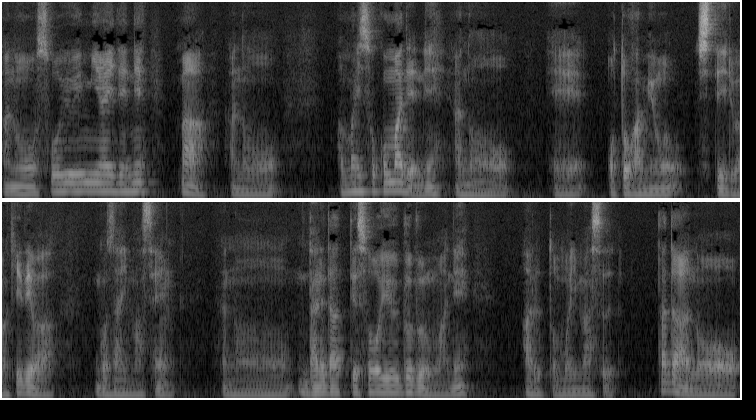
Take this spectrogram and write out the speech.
あのそういう意味合いでねまああのあんまりそこまでねあの、えー、お咎めをしているわけではございません。あの誰だってそういう部分はねあると思います。ただあの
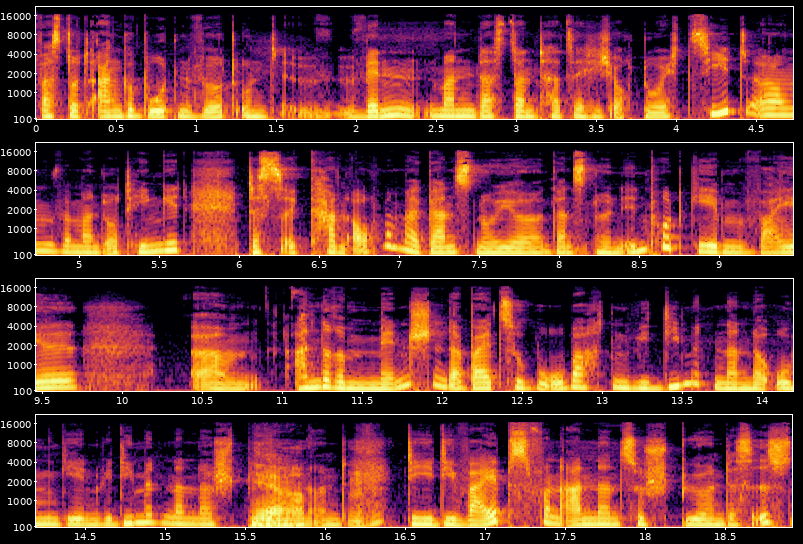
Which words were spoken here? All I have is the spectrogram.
was dort angeboten wird. Und wenn man das dann tatsächlich auch durchzieht, ähm, wenn man dorthin geht, das kann auch nochmal ganz neue, ganz neuen Input geben, weil ähm, andere Menschen dabei zu beobachten, wie die miteinander umgehen, wie die miteinander spielen ja. und mhm. die, die Vibes von anderen zu spüren, das ist,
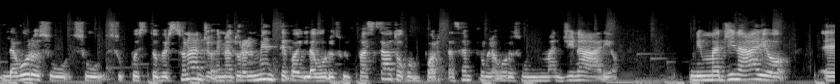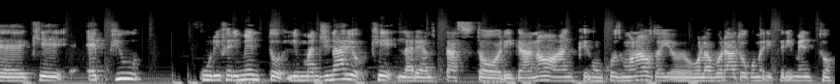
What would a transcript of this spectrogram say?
lavoro su, su, su, questo personaggio e naturalmente poi il lavoro sul passato comporta sempre un lavoro su un immaginario, un immaginario eh, che è più un riferimento l'immaginario che la realtà storica, no? anche con Cosmonauta io avevo lavorato come riferimento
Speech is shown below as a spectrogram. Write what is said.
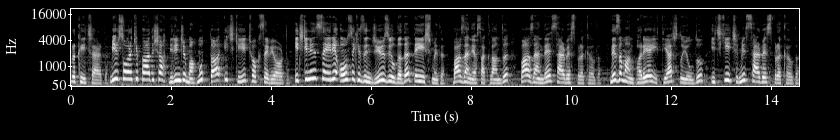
rakı içerdi. Bir sonraki padişah 1. Mahmut da içkiyi çok seviyordu. İçkinin seyri 18. yüzyılda da değişmedi. Bazen yasaklandı, bazen de serbest bırakıldı. Ne zaman paraya ihtiyaç duyuldu, içki içimi serbest bırakıldı.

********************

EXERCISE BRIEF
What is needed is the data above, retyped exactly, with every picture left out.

YOUR RESPONSE
Take this spectrogram and write out the speech.
あのそういう意味合いでねまああのあんまりそこまでねあの、えー、お咎めをしているわけではございません。あの誰だってそういう部分はねあると思います。ただあの
Which words were spoken here? All I have is the spectrogram.
was dort angeboten wird. Und wenn man das dann tatsächlich auch durchzieht, ähm, wenn man dorthin geht, das kann auch nochmal ganz neue, ganz neuen Input geben, weil ähm, andere Menschen dabei zu beobachten, wie die miteinander umgehen, wie die miteinander spielen ja. und mhm. die, die Vibes von anderen zu spüren, das ist,
What would a transcript of this spectrogram say?
lavoro su, su, su, questo personaggio e naturalmente poi il lavoro sul passato comporta sempre un lavoro su un immaginario, un immaginario eh, che è più un riferimento l'immaginario che la realtà storica, no? anche con Cosmonauta io avevo lavorato come riferimento
Speech is shown below as a spectrogram. Write what is said.
rakı içerdi. Bir sonraki padişah 1. Mahmut da içkiyi çok seviyordu. İçkinin seyri 18. yüzyılda da değişmedi. Bazen yasaklandı, bazen de serbest bırakıldı. Ne zaman paraya ihtiyaç duyuldu, içki içimi serbest bırakıldı.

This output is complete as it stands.